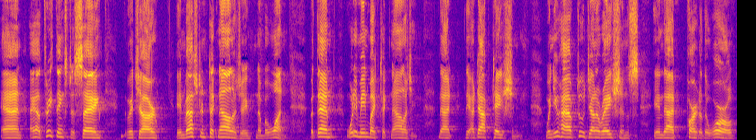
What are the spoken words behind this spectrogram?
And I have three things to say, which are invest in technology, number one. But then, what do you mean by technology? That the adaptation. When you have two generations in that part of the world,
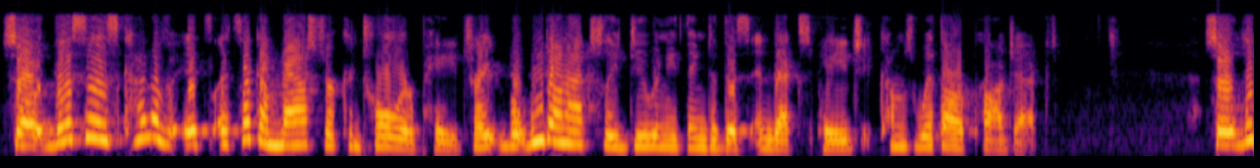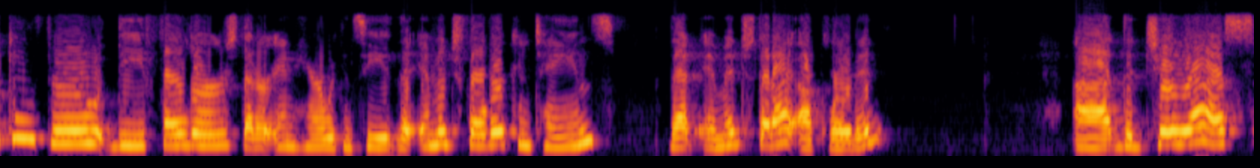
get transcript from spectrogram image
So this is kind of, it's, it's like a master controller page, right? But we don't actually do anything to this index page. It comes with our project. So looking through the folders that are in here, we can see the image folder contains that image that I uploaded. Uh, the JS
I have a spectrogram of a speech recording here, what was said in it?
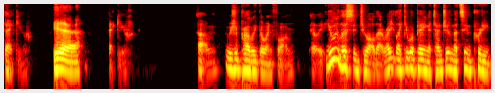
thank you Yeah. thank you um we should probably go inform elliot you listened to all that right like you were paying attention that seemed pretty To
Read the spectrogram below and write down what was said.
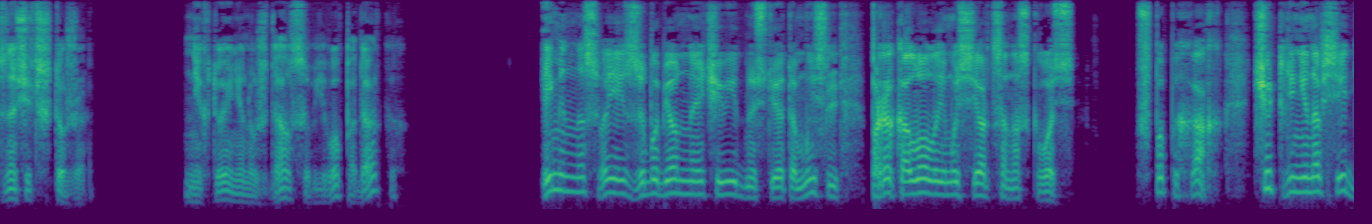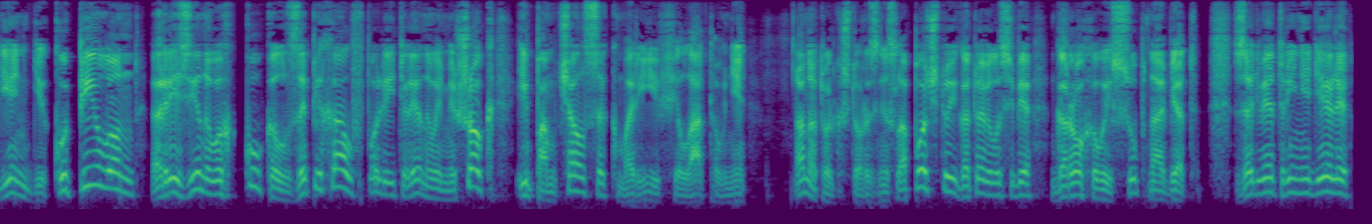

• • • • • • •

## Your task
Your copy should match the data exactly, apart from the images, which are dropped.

## Solution for this exercise
What are the spoken words behind this spectrogram?
And I have three things to say, which are invest in technology, number one. But then, what do you mean by technology? That the adaptation. When you have two generations in that part of the world,
get transcript from spectrogram image
So this is kind of, it's, it's like a master controller page, right? But we don't actually do anything to this index page. It comes with our project. So looking through the folders that are in here, we can see the image folder contains that image that I uploaded. Uh, the JS
I have a spectrogram of a speech recording here, what was said in it?
thank you Yeah. thank you um we should probably go inform elliot you listened to all that right like you were paying attention that seemed pretty To
Read the spectrogram below and write down what was said.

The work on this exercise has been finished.